(Data to use)

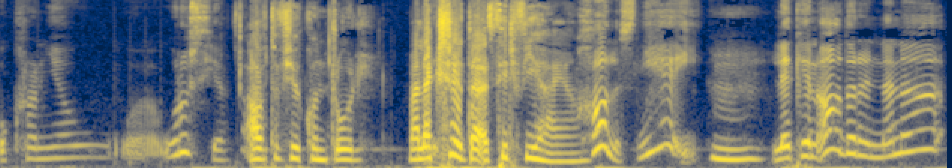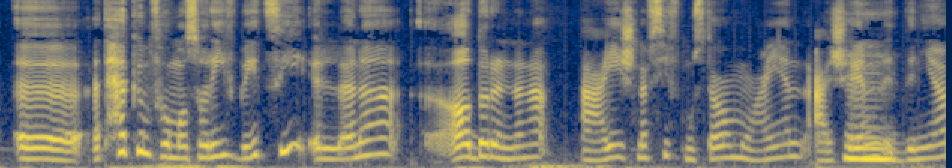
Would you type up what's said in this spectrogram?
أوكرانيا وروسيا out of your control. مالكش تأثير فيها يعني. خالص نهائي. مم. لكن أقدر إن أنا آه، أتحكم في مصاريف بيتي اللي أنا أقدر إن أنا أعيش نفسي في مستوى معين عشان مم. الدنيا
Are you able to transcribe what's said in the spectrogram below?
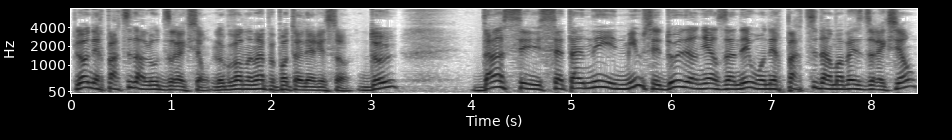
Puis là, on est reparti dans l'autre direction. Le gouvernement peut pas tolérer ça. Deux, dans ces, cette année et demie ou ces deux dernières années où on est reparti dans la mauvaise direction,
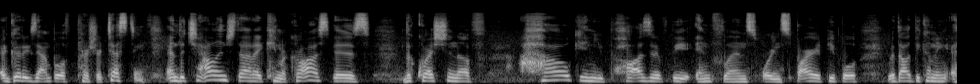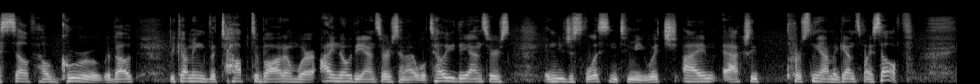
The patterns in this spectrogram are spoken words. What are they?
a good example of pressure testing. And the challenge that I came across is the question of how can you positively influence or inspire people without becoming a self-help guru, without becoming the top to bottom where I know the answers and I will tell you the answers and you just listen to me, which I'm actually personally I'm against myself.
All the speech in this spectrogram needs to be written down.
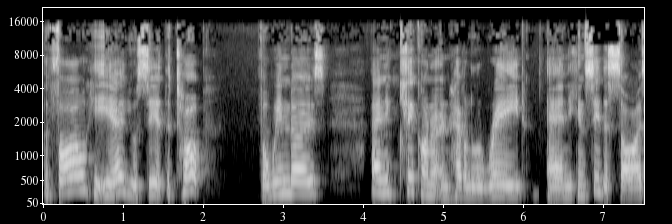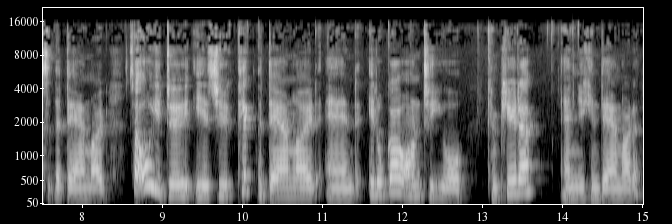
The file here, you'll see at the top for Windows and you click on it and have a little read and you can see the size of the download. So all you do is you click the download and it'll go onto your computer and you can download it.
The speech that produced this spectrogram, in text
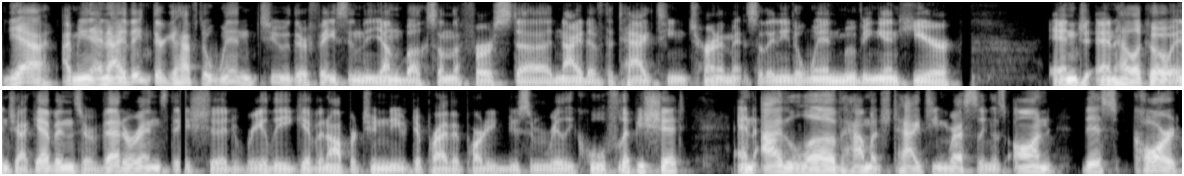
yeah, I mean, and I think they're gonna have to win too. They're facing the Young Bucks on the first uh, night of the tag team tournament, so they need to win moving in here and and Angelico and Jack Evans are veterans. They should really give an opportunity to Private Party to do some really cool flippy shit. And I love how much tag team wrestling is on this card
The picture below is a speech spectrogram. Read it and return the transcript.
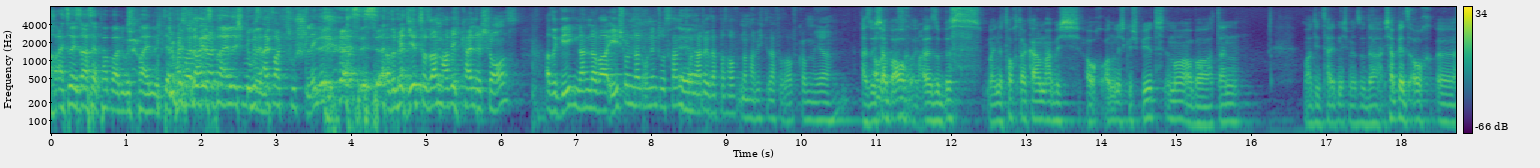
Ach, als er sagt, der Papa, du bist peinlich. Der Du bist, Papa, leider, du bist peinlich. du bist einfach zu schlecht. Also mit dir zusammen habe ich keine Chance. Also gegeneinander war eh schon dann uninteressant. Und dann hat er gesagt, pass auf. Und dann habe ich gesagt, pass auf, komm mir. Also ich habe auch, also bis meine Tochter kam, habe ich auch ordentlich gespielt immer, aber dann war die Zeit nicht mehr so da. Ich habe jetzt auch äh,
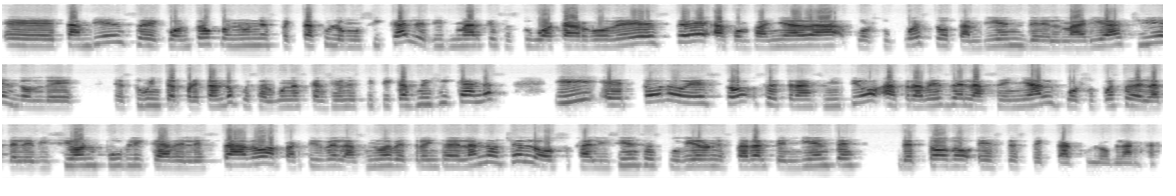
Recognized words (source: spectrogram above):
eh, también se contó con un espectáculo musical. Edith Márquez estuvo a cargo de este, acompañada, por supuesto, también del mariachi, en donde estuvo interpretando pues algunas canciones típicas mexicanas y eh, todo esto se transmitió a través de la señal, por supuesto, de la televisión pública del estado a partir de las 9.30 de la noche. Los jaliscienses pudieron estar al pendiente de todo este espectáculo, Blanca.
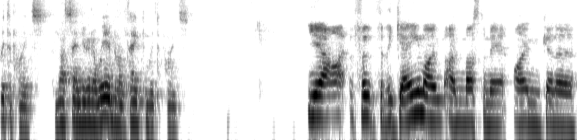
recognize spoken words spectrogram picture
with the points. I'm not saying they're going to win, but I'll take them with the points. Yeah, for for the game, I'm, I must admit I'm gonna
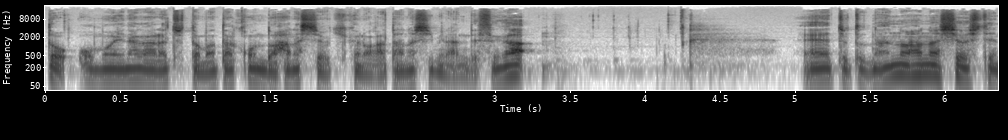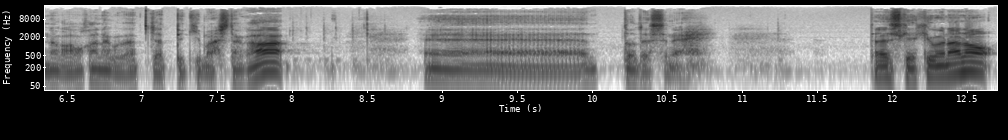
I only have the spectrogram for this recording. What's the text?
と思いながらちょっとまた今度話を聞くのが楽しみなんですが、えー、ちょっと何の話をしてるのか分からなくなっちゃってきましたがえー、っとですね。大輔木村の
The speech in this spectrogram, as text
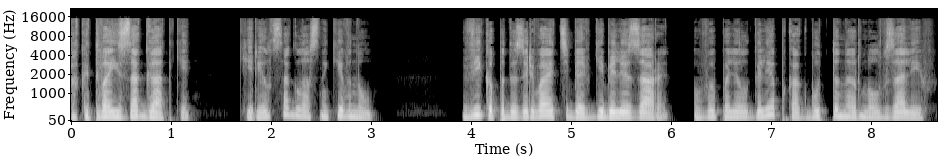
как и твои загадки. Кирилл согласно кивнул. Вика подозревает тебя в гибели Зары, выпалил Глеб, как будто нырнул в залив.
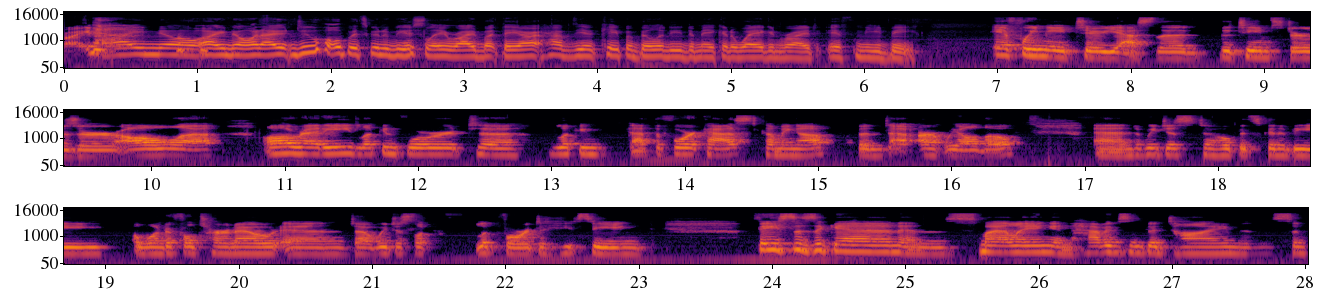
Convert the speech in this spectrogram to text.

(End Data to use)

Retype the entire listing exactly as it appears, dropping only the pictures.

Would you type up what's said in this spectrogram?
أوكرانيا وروسيا out of your control. مالكش تأثير فيها يعني. خالص نهائي. مم. لكن أقدر إن أنا آه، أتحكم في مصاريف بيتي اللي أنا أقدر إن أنا أعيش نفسي في مستوى معين عشان مم. الدنيا
Are you able to transcribe what's said in the spectrogram below?
Puis là, on est reparti dans l'autre direction. Le gouvernement peut pas tolérer ça. Deux, dans ces, cette année et demie ou ces deux dernières années où on est reparti dans la mauvaise direction,
The patterns in this spectrogram are spoken words. What are they?
a good example of pressure testing. And the challenge that I came across is the question of how can you positively influence or inspire people without becoming a self-help guru, without becoming the top to bottom where I know the answers and I will tell you the answers and you just listen to me, which I'm actually personally I'm against myself.
All the speech in this spectrogram needs to be written down.
The file here, you'll see at the top for Windows and you click on it and have a little read and you can see the size of the download. So all you do is you click the download and it'll go onto your computer and you can download it.
The speech that produced this spectrogram, in text
yeah, I mean, and I think they're gonna have to win too. They're facing the Young Bucks on the first uh, night of the tag team tournament, so they need to win moving in here and and Angelico and Jack Evans are veterans. They should really give an opportunity to Private Party to do some really cool flippy shit. And I love how much tag team wrestling is on this card
The picture below is a speech spectrogram. Read it and return the transcript.
Ach, als er sagt, der Papa, du bist peinlich. Der Du bist, Papa, leider, du bist peinlich. du bist einfach zu schlecht. Also mit dir zusammen habe ich keine Chance. Also gegeneinander war eh schon dann uninteressant. Und dann hat er gesagt, pass auf. Und dann habe ich gesagt, pass auf, komm mir. Also ich habe auch, also bis meine Tochter kam, habe ich auch ordentlich gespielt immer, aber dann war die Zeit nicht mehr so da. Ich habe jetzt auch äh,
Recognized words (source: spectrogram above):
eh, también se contó con un espectáculo musical. Edith Márquez estuvo a cargo de este, acompañada, por supuesto, también del mariachi, en donde estuvo interpretando pues algunas canciones típicas mexicanas y eh, todo esto se transmitió a través de la señal, por supuesto, de la televisión pública del estado a partir de las 9.30 de la noche. Los jaliscienses pudieron estar al pendiente de todo este espectáculo, Blanca.
recognize spoken words spectrogram picture
with the points. I'm not saying they're going to win, but I'll take them with the points. Yeah, for for the game, I'm, I must admit I'm gonna
I only have the spectrogram for this recording. What's the text?
と思いながらちょっとまた今度話を聞くのが楽しみなんですが、えー、ちょっと何の話をしてるのか分からなくなっちゃってきましたがえー、っとですね。大輔木村の
The speech in this spectrogram, as text
как и твои загадки. Кирилл согласно кивнул. Вика подозревает тебя в гибели Зары, выпалил Глеб, как будто нырнул в залив.
Convert the speech in this spectrogram to text.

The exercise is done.